SUPPLIED RECORDS —
::::::::::

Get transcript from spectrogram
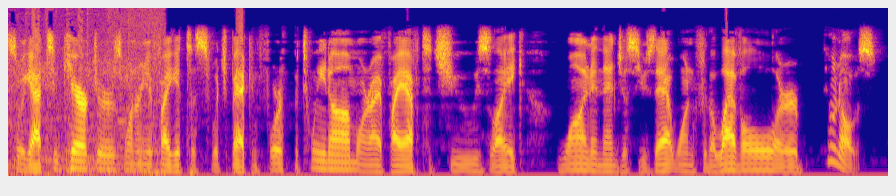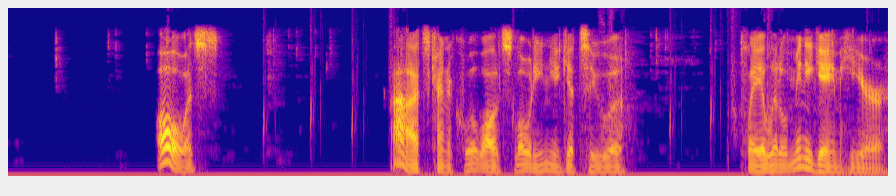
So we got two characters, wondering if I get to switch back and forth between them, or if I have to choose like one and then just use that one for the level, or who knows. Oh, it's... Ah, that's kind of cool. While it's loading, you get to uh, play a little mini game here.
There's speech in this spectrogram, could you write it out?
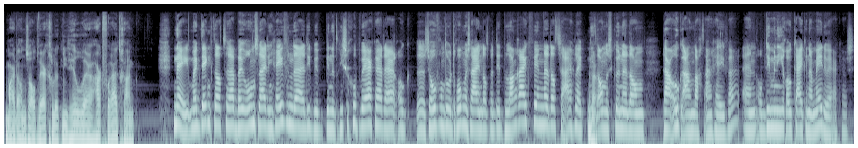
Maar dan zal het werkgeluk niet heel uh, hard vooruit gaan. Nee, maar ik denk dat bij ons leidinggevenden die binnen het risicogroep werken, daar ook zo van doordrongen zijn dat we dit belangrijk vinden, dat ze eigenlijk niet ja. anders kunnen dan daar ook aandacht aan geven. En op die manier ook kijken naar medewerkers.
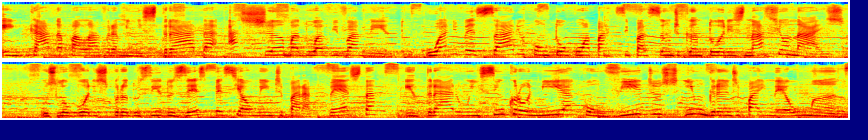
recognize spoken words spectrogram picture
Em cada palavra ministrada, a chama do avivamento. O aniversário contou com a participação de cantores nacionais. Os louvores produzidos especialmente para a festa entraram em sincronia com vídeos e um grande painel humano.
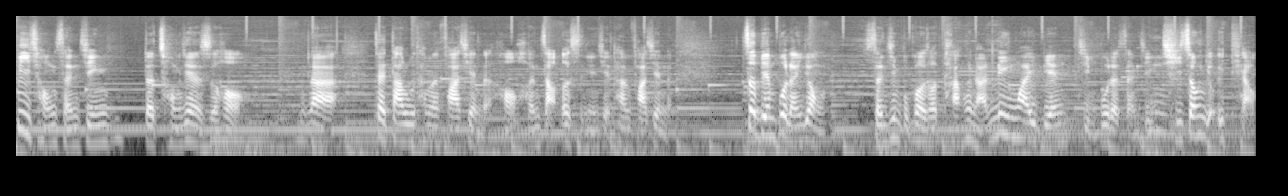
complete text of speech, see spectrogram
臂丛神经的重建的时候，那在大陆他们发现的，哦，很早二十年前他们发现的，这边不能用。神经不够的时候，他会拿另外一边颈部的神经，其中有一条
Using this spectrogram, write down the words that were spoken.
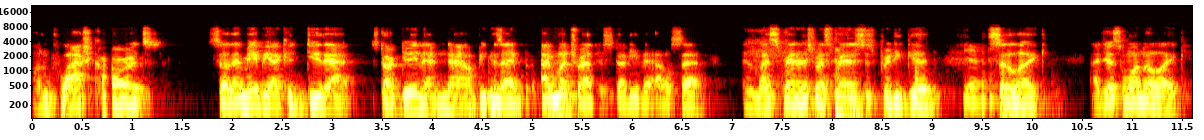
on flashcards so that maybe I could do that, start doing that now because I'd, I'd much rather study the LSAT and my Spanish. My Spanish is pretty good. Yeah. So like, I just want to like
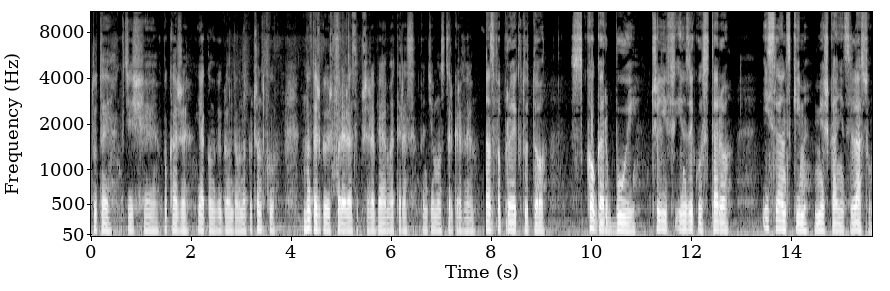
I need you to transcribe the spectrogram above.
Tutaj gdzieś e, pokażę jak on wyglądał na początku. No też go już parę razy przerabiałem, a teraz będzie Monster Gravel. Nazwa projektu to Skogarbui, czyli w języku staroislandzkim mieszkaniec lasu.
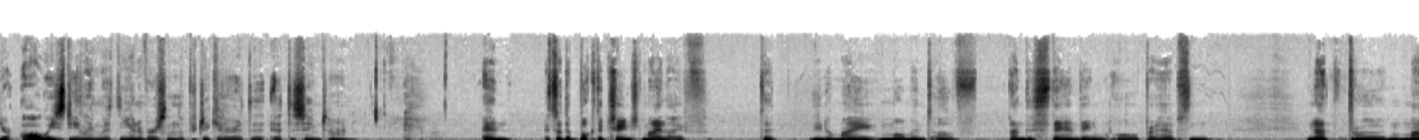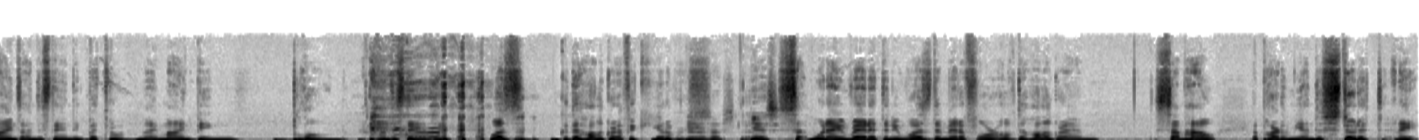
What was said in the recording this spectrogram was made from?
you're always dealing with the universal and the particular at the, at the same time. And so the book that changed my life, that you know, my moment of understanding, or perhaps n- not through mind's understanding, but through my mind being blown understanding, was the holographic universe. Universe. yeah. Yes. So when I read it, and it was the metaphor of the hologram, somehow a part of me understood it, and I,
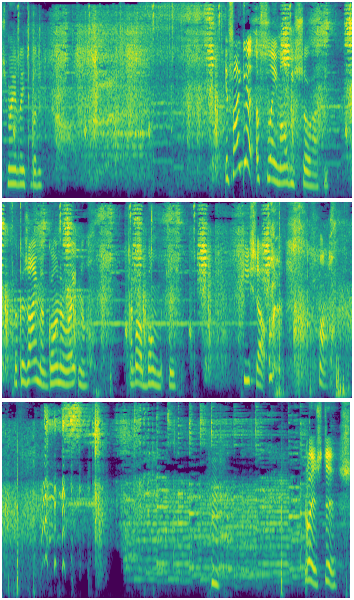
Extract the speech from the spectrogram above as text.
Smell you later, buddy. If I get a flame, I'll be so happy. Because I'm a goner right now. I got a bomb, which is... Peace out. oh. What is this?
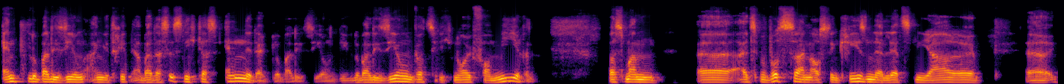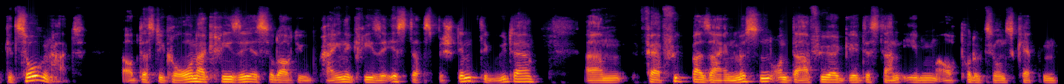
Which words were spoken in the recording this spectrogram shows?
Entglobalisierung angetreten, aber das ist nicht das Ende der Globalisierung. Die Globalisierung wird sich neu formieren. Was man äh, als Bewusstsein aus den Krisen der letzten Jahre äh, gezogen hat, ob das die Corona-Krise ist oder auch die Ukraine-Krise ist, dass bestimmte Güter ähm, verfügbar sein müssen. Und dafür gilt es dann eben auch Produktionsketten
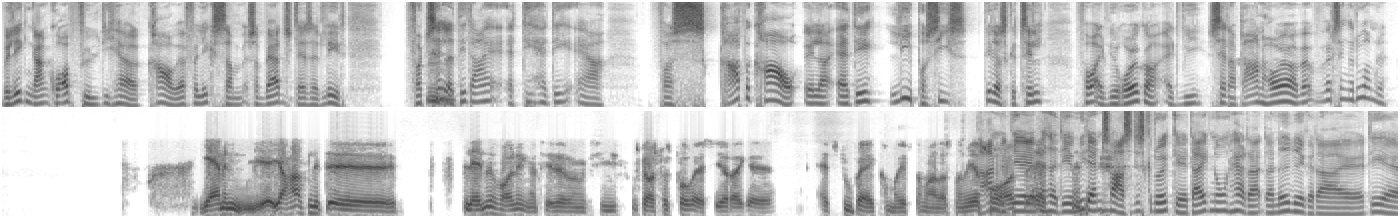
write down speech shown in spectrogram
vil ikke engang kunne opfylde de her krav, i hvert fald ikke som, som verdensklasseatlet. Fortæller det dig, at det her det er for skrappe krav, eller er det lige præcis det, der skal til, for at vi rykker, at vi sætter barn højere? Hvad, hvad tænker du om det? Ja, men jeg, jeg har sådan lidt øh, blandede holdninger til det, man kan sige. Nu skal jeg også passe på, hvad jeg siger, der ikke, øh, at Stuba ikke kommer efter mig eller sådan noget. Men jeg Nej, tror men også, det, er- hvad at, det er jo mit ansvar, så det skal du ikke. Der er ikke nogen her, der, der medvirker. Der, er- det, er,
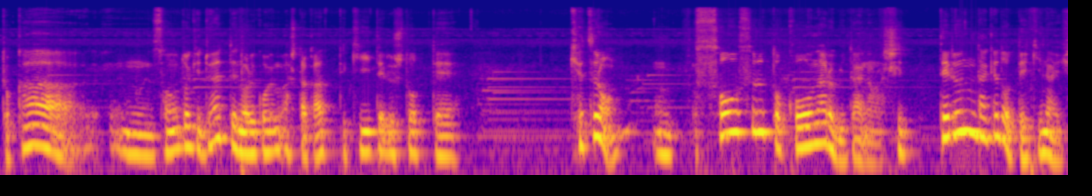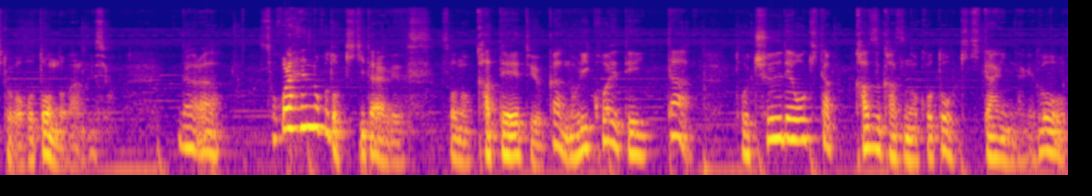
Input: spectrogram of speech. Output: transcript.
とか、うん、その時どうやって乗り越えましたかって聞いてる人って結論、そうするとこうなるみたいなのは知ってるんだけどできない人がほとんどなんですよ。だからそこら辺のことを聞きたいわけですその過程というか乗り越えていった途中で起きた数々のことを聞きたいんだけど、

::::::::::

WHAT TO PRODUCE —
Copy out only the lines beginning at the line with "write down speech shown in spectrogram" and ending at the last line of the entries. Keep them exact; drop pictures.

WRITTEN SOLUTION —
write down speech shown in spectrogram
vil ikke engang kunne opfylde de her krav, i hvert fald ikke som, som verdensklasseatlet. Fortæller det dig, at det her det er for skrappe krav, eller er det lige præcis det, der skal til, for at vi rykker, at vi sætter barn højere? Hvad, hvad tænker du om det? Ja, men jeg, jeg har sådan lidt øh, blandede holdninger til det, man kan sige. Nu skal jeg også passe på, hvad jeg siger, der ikke, øh, at Stuba ikke kommer efter mig eller sådan noget. Men jeg Nej, tror men også, det, er- hvad at, det er jo mit ansvar, så det skal du ikke. Der er ikke nogen her, der, der medvirker. Der, er- det, er,
Input: spectrogram of speech. Output: transcript.
とか、うん、その時どうやって乗り越えましたかって聞いてる人って結論、そうするとこうなるみたいなのは知ってるんだけどできない人がほとんどなんですよ。だからそこら辺のことを聞きたいわけですその過程というか乗り越えていった途中で起きた数々のことを聞きたいんだけど、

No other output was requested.